A multi-million-dollar project to protect a person’s online identity is enlisting help from a team of University of Dundee experts.
Experts from the University’s Centre for Argument Technology are to develop software capable of detecting and disguising trademark linguistical patterns used by individuals online.
The team, located within the University’s School of Science and Engineering, are receiving $2.5m of funding as part of a larger project consortium led by SRI International in California. The project is funded by the Intelligence Advanced Research Projects Activity (IARPA), the research and development arm of the United States Government’s Office of the Director of National Intelligence.
“Whether we realise it or not, every person has patterns within the ways they engage in dialogue that, over a body of work, can reveal their identity.
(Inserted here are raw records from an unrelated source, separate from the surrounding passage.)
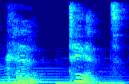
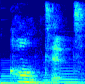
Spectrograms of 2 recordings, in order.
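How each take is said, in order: First: The stress is on the second syllable. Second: The stress is on the first syllable. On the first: It is used as an adjective. "we stress on the second syllable as an adjective" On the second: It is used as a noun. "The stress is on the content, first syllable"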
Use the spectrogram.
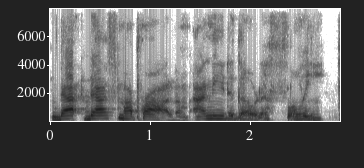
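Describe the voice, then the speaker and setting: A loud woman at a fairly slow pace. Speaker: live streamer. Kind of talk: casual live stream chat. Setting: livestream, lying down.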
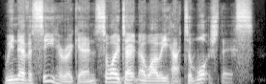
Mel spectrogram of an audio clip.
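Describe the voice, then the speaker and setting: Sarcastic, animated male film reviewer. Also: mid-range voice, fast, no room sound, clean studio sound. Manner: mocking, exasperated, sweary. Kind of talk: sarcastic scripted review narration.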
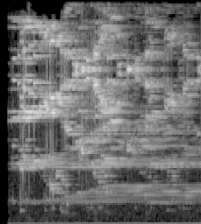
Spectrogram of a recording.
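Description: A bright, sparkling chime shimmer from a logo intro sound effect. It starts at once, loudest in the first second, then slowly fades.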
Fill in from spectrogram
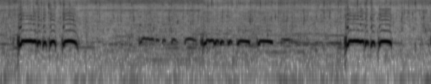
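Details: Local zebra doves in nature: a loud rippling coo phrase, a softer extended run of notes from another dove, then a second loud phrase about three seconds after the first.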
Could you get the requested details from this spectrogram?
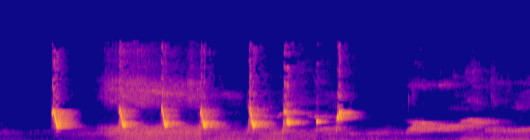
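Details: Sooty-headed bulbul, recorded as a lure for wild birds: a series of short downslurred chirps repeated about every half second, then a softer drawn-out warbled note at the end.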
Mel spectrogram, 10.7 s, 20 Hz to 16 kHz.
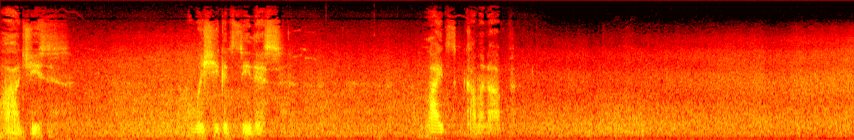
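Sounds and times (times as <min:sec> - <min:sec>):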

This is what we refer to as a dialogical fingerprint.
“The way a person interacts using language can also provide clues as to their identity. For example, a person may tend to answer questions or deliberately avoid doing so. If they do answer, do they expand on a simple yes or no with evidence and explanation, or do they tend to quickly move on. All these attributes can feed into a wider linguistic profile.
“People around the world take significant risks in highlighting injustice. By being able to identify an individual’s dialogical fingerprint it becomes possible to develop the means to remove tell-tale traits, protecting their privacy and allowing them to share their experiences in safety.”
The Dundee research forms part of IARPA’s Human Interpretable Attribution of Text Using Underlying Structure (HIATUS) program, a research effort aimed at advancing human language technology. The goals of the initiative are to help protect the identities of authors who could be endangered for speaking out, as well as developing means of identifying counterintelligence risks.
The Dundee team will utilise cutting-edge artificial intelligence technology throughout the project, processing dialogue models dating back centuries to develop a complete understanding of linguistic patterns.
“It’s fun to be working with deep-learning models that are at the vanguard of AI technology and linguistic processing and combining these with theories and modes from the era of Aristotle,” added Professor Reed.
“We already have practical experience of working at the interface of philosophy, linguistics and AI and are excited about harnessing this understanding to resolve modern, real-world problems.”
Notes to editors – Note that any quotes should not be attributed to IARPA.